Input data:
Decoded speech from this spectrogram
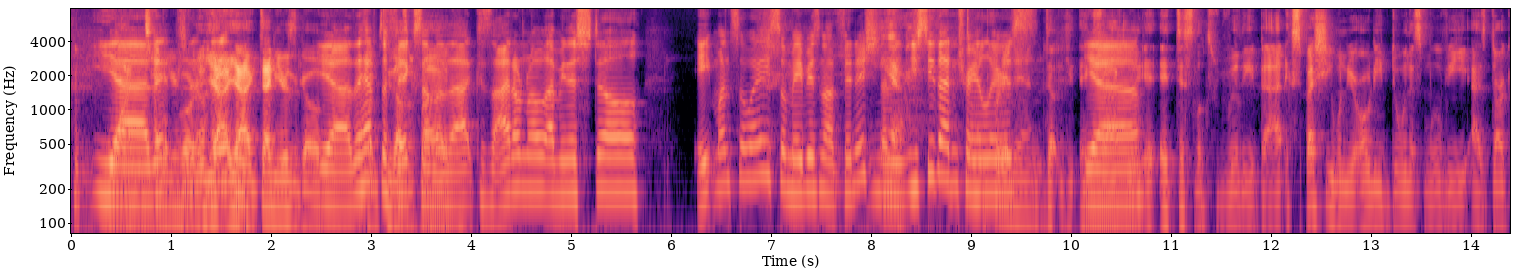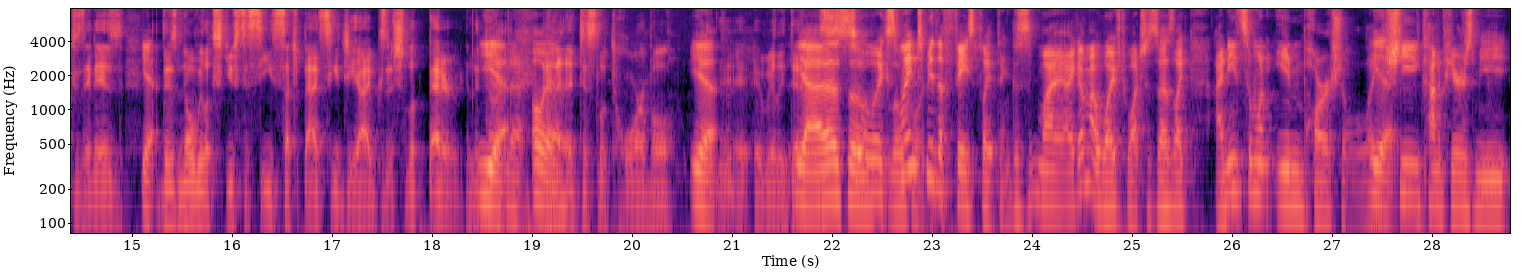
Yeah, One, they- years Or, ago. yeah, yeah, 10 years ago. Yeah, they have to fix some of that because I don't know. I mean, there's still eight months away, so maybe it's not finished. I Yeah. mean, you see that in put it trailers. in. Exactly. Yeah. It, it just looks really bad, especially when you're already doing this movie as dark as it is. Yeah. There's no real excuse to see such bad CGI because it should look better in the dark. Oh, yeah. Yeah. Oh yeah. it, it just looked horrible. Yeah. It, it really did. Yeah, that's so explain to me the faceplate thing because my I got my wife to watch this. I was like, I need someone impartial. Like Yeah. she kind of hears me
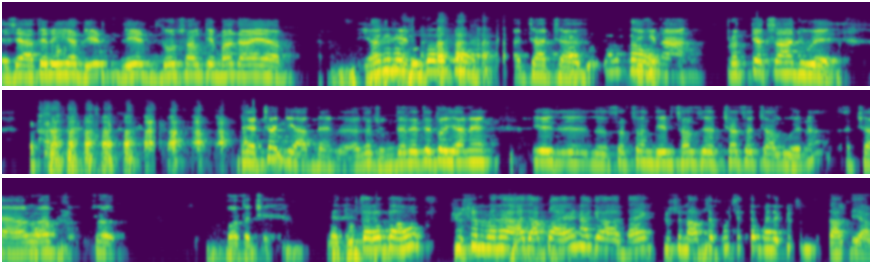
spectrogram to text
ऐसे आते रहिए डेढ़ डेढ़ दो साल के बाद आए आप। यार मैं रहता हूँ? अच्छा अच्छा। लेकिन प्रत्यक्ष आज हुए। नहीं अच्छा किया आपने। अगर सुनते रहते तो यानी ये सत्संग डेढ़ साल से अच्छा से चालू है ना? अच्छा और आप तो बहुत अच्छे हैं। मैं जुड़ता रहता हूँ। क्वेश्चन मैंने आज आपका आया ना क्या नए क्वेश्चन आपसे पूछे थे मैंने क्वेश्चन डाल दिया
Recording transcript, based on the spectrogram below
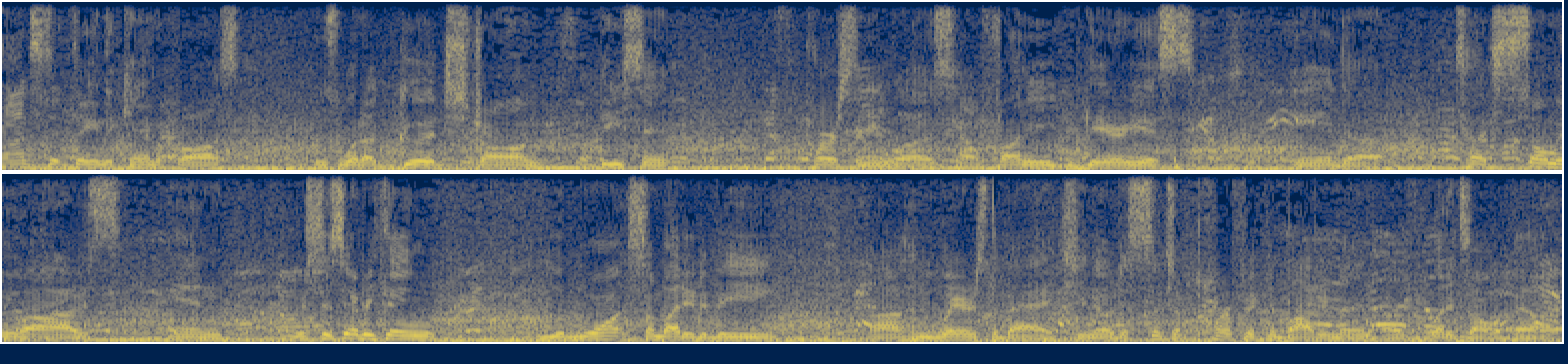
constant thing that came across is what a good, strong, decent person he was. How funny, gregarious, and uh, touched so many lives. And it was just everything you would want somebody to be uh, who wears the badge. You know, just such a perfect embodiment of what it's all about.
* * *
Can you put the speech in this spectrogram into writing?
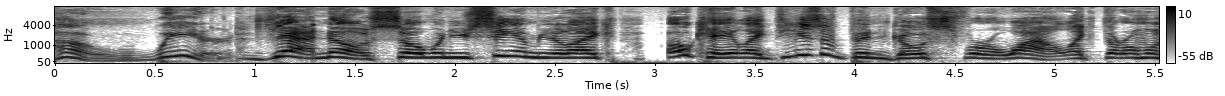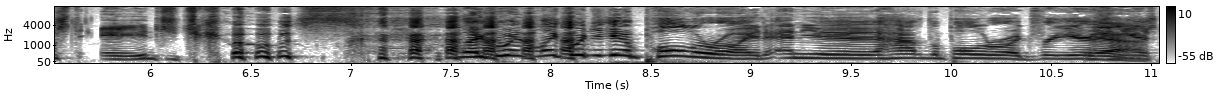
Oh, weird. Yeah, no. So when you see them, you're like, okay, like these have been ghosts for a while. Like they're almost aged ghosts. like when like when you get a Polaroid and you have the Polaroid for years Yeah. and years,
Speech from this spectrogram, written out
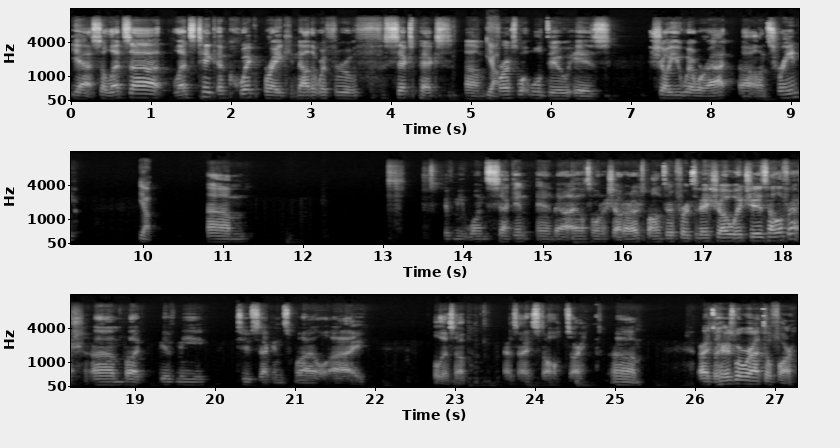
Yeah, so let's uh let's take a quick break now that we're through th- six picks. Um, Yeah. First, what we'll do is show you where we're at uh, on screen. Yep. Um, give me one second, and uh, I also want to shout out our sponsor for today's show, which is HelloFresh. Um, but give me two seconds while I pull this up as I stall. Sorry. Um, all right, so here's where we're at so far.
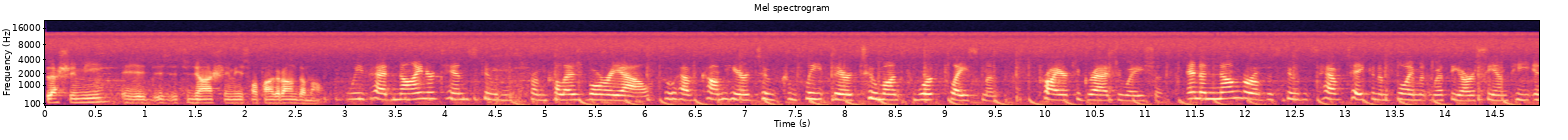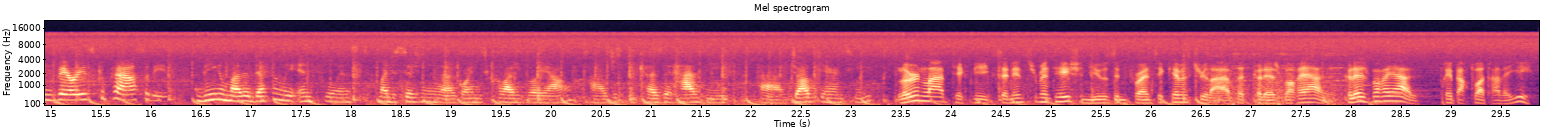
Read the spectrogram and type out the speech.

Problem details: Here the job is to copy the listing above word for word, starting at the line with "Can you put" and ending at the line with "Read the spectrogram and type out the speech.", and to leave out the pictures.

Response below:
Can you put the speech in this spectrogram into writing?
Oh, weird. Yeah, no. So when you see them, you're like, okay, like these have been ghosts for a while. Like they're almost aged ghosts. like when like when you get a Polaroid and you have the Polaroid for years Yeah. and years,
Speech from this spectrogram, written out
Yeah, so let's uh let's take a quick break now that we're through th- six picks. Um, Yeah. First, what we'll do is show you where we're at uh, on screen. Yep. Um, give me one second, and uh, I also want to shout out our sponsor for today's show, which is HelloFresh. Um, but give me two seconds while I pull this up as I stall. Sorry. Um, all right, so here's where we're at so far.
Read the spectrogram and type out the speech.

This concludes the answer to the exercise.